"With a finger-mark, the idea was around looking at whether or not we could replace the MALDI matrix that we were using with curcumin. I thought this would be very advantageous because curcumin behaves as a dual agent - a finger-mark enhancer and a MALDI matrix."

The chemical agents commonly used to visualize fingerprints can sometimes interfere with analysis however, the new findings suggests that using turmeric could overcome these issues.

Dr Francese said: "When the team compared the performances of the classical matrix and curcumin we found that in some cases curcumin outperforms the classic matrix and it seems to be more efficient at enhancing finger-marks."

"It's amazing that one single compound can be used in so many different ways and then to find that this compound can be used for this kind of purpose, it made me even more excited and this is why we trialled it. Sometimes, we use all these complicated products but quite often, the answer is so simple."

Dr Francese's work has been acknowledged in the Home Office's manual for fingerprint development as having the potential to be used effectively in the crime fighting industry.

But the challenge now is to gain enough funding to be able to evidence its effectiveness in order to introduce this method of fingerprint analysis.

A research paper around this study has now been published on Analytical Chemistry.


Further Information

Join For Free

Access to this exclusive content is for Technology Networks Premium members only.

Join Technology Networks Premium for free access to:

  • Exclusive articles
  • Presentations from international conferences
  • Over 3,000+ scientific posters on ePosters
  • More Than 4,400+ scientific videos on LabTube
  • 35 community eNewsletters


Sign In



Forgotten your details? Click Here
If you are not a member you can join here

*Please note: By logging into TechnologyNetworks.com you agree to accept the use of cookies. To find out more about the cookies we use and how to delete them, see our privacy policy.

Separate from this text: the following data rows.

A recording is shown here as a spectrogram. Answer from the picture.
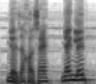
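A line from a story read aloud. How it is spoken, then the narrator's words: Urgent shout. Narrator (Vietnamese): Thành hét lên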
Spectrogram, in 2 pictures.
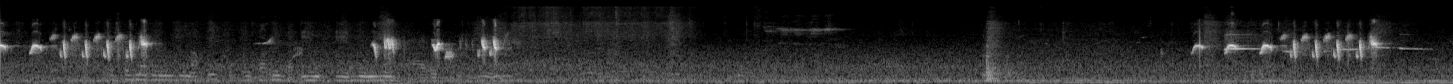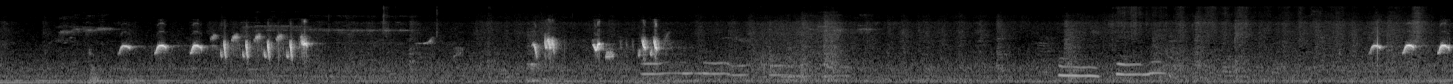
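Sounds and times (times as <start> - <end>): bird chirping: 0.0 - 6.0, 7.6 - 8.6, 10.0 - 23.4, 27.7 - 29.0.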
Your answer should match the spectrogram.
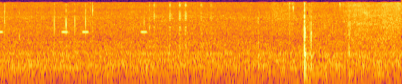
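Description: A few short telephone keypad dialing beeps sound at uneven intervals over a steady low background hum, followed by a sharp click; no one speaks.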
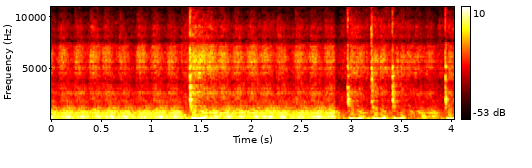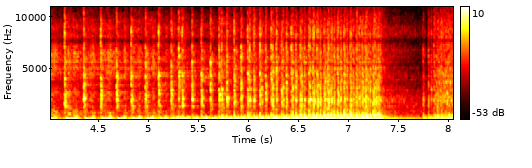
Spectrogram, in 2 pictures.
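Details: Freshly rebuilt Triumph TR6 six, head shaved 60 thou (about 8.4–8.5:1 compression), first start cold on choke with carbs unadjusted: cranks, catches, then holds a raised, wavering idle with uneven pulses; rough cold running, cause not confirmed.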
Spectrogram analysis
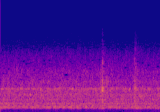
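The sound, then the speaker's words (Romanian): An electric fan whirs steadily with a constant, even hum, broken only by a couple of faint clicks near the end. No one speaks. “Așa, nu știam ce gălzi, că era un ventilator aici și face gălăzie.”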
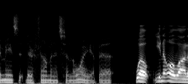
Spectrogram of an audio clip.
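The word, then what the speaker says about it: Senoia: It's spelled... Actually, if you saw it spelled, it would be Sonoya is the way it's spelled, but everybody down there calls it Sonoy.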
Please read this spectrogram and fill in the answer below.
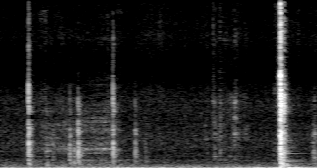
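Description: A few faint metallic clicks as a small wrench turns the threaded adjuster nut on a drum brake's parking-brake cable, tightening it to take up play in the cable.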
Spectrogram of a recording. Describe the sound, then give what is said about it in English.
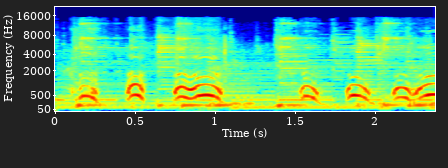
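An American woodcock calls in quick clusters of rising-and-falling nasal notes, about seven in two bursts, loud with no speech. “That's the American Woodcock.”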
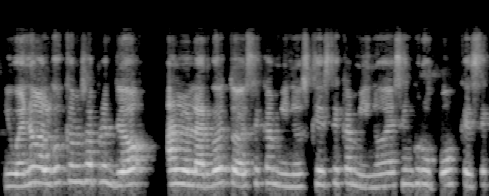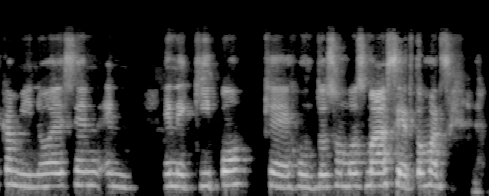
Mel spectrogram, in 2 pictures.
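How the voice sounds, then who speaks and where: A woman's voice: a little high, steady tone, brisk. Chatty woman hosting an online talk. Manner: warm, thankful, restarts often. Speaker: host of an online talk series. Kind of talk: casual live closing remarks.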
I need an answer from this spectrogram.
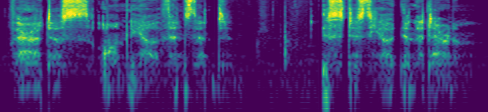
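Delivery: faint, soft whisper, barely voiced. Voicing a woman's voice echoing in a player's mind: whispering. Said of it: "And she whispers to you".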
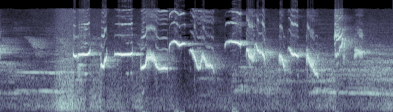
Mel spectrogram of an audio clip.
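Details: Orange-headed thrush in morning song, rapidly delivering bright, upslurred and wavering whistles, about three to four notes a second, over a faint hiss.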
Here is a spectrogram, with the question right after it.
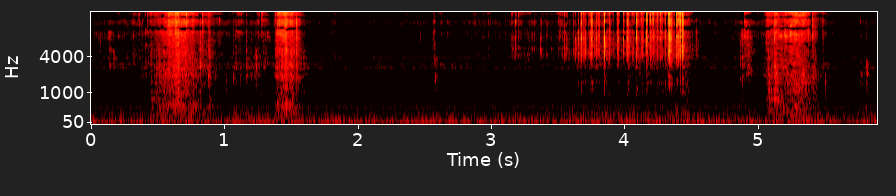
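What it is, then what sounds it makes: Soap bar being scraped. A blade scrapes the grid-scored surface of a solid light-blue soap bar, cutting it into small cubes. The scraping comes as soft, bright, crunchy bursts, with a denser run of crackly crunching in the middle, over a quiet background.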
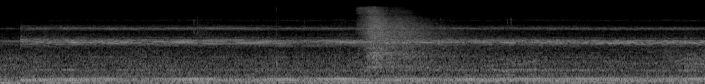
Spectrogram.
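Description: Train at a station: a steady high-pitched whine over a lower hum, with a short burst of hiss about halfway through.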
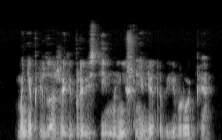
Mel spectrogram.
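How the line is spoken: Even tone. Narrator (Russian): ровным тоном сказал Рудольф

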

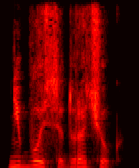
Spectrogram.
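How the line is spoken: Gentle reproach. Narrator (Russian): ласково укорила Альбина

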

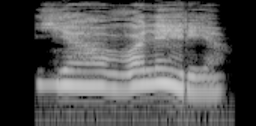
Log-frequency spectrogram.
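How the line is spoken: Whisper. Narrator (Russian): прошептала зачем-то

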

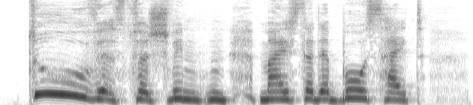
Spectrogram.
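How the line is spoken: Thunderous wall-shaking roar. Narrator (German): donnerte Kafur so laut, dass die alten Mauern erbebten

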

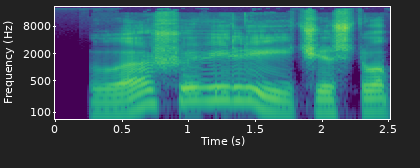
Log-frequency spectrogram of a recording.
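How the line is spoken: Grumbling. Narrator (Russian): проворчал Шико

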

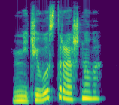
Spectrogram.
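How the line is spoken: Plain. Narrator (Russian): ответил вампир

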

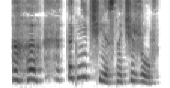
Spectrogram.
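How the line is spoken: Silent giggling. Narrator (Russian): Беззвучно хихикает

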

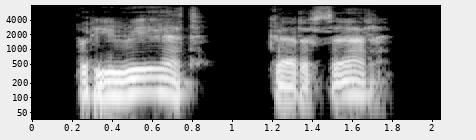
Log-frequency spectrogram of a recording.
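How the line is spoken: Mumbled. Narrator (Russian): промямлил сталкер

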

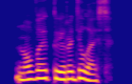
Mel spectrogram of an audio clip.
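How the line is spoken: Muffled hollow voice. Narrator (Russian): голос Рионара прозвучал глухо

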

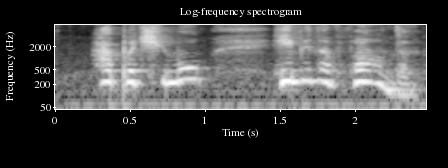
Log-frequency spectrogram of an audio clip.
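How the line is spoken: Whispered question. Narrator (Russian): шепотом спросил Шерлок

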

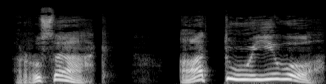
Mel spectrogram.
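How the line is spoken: Excited distant yell. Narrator (Russian): загораясь охотничьим задором, заорал в соседнем экипаже Никита Акинфеевич

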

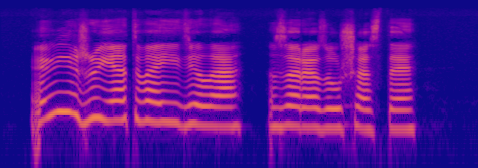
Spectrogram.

Scientific News
Releasing Cancer Cells for Better Analysis
A new device developed at the University of Michigan could provide a non-invasive way to monitor the progress of an advanced cancer treatment.
Releasing Cancer Cells for Better Analysis
A new device developed at the University of Michigan could provide a non-invasive way to monitor the progress of an advanced cancer treatment.
Apricot Kernels Pose Risk of Cyanide Poisoning
Eating more than three small raw apricot kernels, or less than half of one large kernel, in a serving can exceed safe levels. Toddlers consuming even one small apricot kernel risk being over the safe level.
Cell Transplant Treats Parkinson’s in Mice
A University of Wisconsin—Madison neuroscientist has inserted a genetic switch into nerve cells so a patient can alter their activity by taking designer drugs that would not affect any other cell.
Understanding Female HIV Transmission
Glowing virus maps points of entry through entire female reproductive tract for first time.
Genetic Markers Influence Addiction
Differences in vulnerability to cocaine addiction and relapse linked to both inherited traits and epigenetics, U-M researchers find.
Lab-on-a-Chip for Detecting Glucose
By integrating microfluidic chips with fiber optic biosensors, researchers in China are creating ultrasensitive lab-on-a-chip devices to detect glucose levels.
A lncRNA Regulates Repair of DNA Breaks in Breast Cancer Cells
Findings give "new insight" into biology of tough-to-treat breast cancer.
COPD Linked to Increased Bacterial Invasion
Persistent inflammation in COPD may result from a defect in the immune system that allows airway bacteria to invade deeper into the lung.
Detection of HPV in First-Void Urine
Similar sensitivity of HPV test on first void urine sample compared to cervical smear.
Scroll Up
Scroll Down
Skyscraper Banner

Skyscraper Banner
Go to LabTube
Go to eposters
 
Access to the latest scientific news
Exclusive articles
Upload and share your posters on ePosters
Latest presentations and webinars
View a library of 1,800+ scientific and medical posters
3,000+ scientific and medical posters
A library of 2,500+ scientific videos on LabTube
4,400+ scientific videos
Close
Premium CrownJOIN TECHNOLOGY NETWORKS PREMIUM FOR FREE!